Rinchen Bumpa is located on the mountaintop further north of Kurtoe. It is also a sacred place associated with Guru Rinpoche. It was first discovered by Longchen Rabjampa in the 14th century. Later Terton Pema Lingpa also meditated in the place. The visit to the Ney is said to bring fulfillment of one’s wishes and prayers.
Route and lodge
It will take almost six hours to reach Rinchen Bumpa from Chakzom which is 22kms from Dungkar. Just at the base of the Rinchen Bumpa is the Kuenzang Ling lhakhang which was constructed by Longchen Rabjampa in the 14th century. One has to walk uphill to reach Rinchen Bumpa and there is no water on the way. There is also no guesthouse and one must carry tents should you visit in quite a huge numbers.
Travel and Health Advisory Note
One must enquire from the Kurtoe Gup at 17788913 about when the Ladam (travel restrictions) is enforced or opened. If one travels during Ladam time, one hurts the sentiments of Kurtoeps. As far as the visitors’ health is concerned, everyone can visit as the altitude of the sacred place is not as high as Singye Dzong. But once you have visited, you are advised not to bring even a piece of stone from the main Rinchen Bumpa Ney as local deity is believed to follow you and bring misfortunes.
One cannot take horses as the condition of the mule track is bad. So one is advised to carry your own food provisions.
When to visit
November to February is the only season for pilgrimage. One is not allowed to visit the place at other times of the year as it is the time of Ladam (closing of visits). If one visits the place at other times, it is believed that it brings misfortunes to the public of Kurtoe Gewog.
Although the time to visit the place falls in winter season, it is not as cold as that of Singye Dzong.
One is advised to take warm clothes. You cannot make fire to get heat as it is dry and may trigger forest fire.
There shall be no changes in appetite.
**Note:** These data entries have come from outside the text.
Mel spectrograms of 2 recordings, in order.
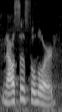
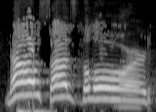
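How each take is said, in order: First: It is said in a casual, sarcastic tone. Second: It is said in a big, booming, bold voice. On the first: The listener should obviously already pay attention. "I kind of do this like sarcastic thing when I read it" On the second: The words are a grand, solemn proclamation. "Like this big booming voice"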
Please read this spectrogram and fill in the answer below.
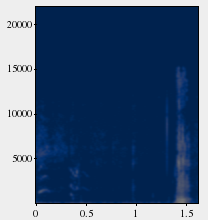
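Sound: person imitating a dog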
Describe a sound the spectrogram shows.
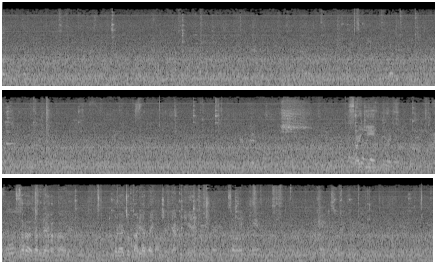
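Cutlery clinks lightly against dishes.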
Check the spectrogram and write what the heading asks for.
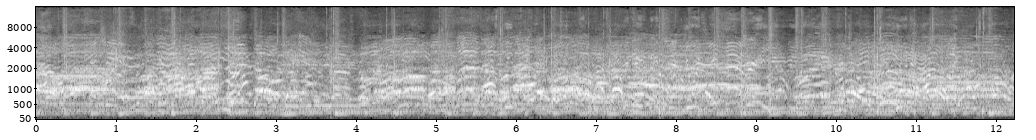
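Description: A group of children shouting together, many voices overlapping, over a strummed acoustic guitar.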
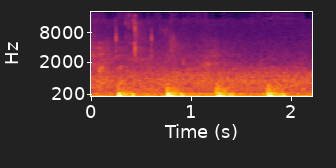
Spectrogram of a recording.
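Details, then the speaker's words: Grade 3 heart murmur in a veterinary cardiology teaching recording: regular heartbeats near 120 a minute with a whooshing murmur about as loud as the heart sounds. "yeah so that's you can sort of understand appreciate that actually this one's a little bit quer than that one but it's very very subjective"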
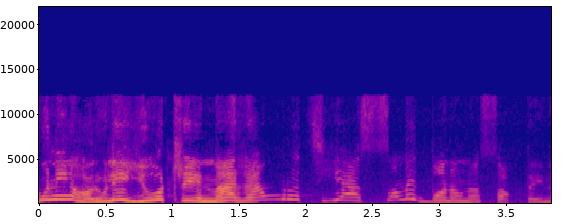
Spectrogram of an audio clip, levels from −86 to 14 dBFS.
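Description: The sender's audio clock runs faster than the receiver's, by about 4 percent, for the whole clip. This is clock drift between sender and receiver. The jitter buffer keeps filling with more audio than it can play on schedule, so the receiver has to shed material continually.

From 0.05 s to 3.63 s the receiver makes repeated timing corrections, cutting short pieces out of the stream to keep up with a sender running at 104 percent speed. The cuts come at uneven intervals, so any that are heard come through as small hiccups and an unsteady tempo.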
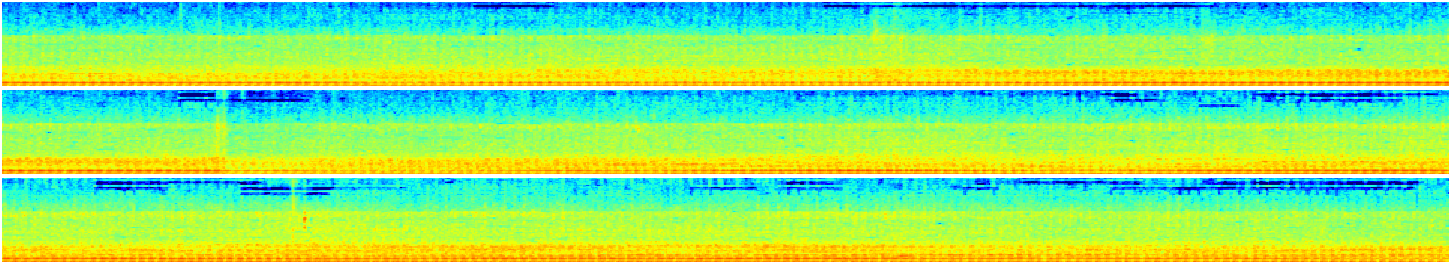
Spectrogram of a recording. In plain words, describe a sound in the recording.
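A small petrol engine drives a water pump.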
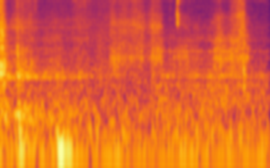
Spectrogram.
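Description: Near silence, with faint rustling of a paper envelope being handled.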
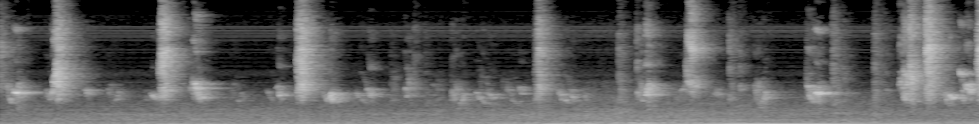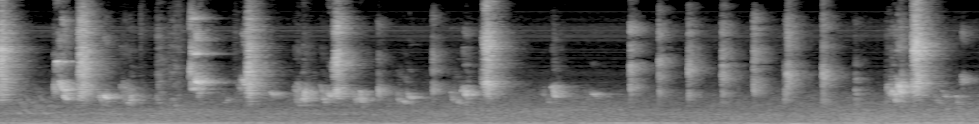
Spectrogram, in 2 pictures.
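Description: Budgerigars chirp in quick, bright bursts of high, scratchy notes, repeated many times with little pause.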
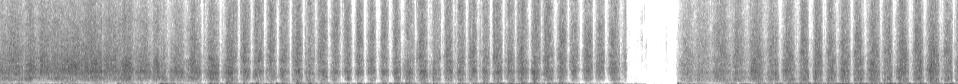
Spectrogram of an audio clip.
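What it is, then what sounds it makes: Canvas shoe being scrubbed. A wet, foamy TOMS canvas slip-on shoe upper, held in a gloved hand, is scrubbed back and forth with a stiff-bristled shoe brush, making rapid, steady bright scratchy rubbing strokes on the fabric. The scrubbing briefly stops for about half a second, then resumes at the same quick pace.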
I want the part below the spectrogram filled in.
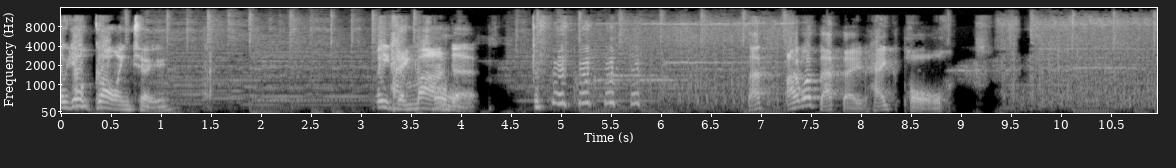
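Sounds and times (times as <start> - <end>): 
speech: 0.0 - 1.3, 3.2 - 6.0, 6.9 - 10.0
laughter: 3.2 - 4.1, 4.8 - 6.0
helicopter in flight: 5.1 - 7.4, 9.4 - 10.9.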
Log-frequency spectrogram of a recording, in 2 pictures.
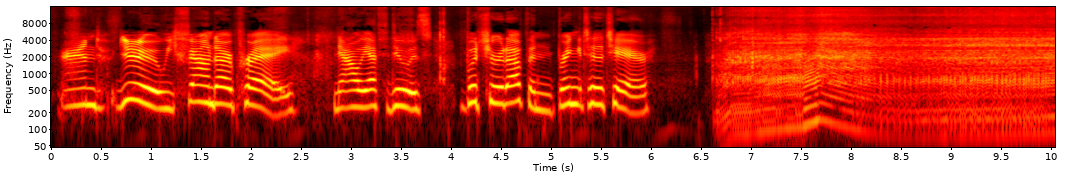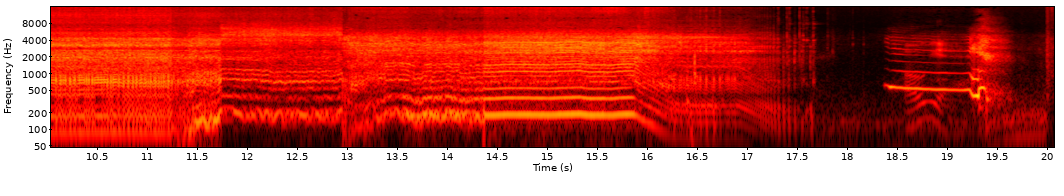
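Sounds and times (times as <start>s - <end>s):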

You can take any type of food. But one is advised not to take and cook pork, egg and fish as these items are believed to bring defilements to the local deities.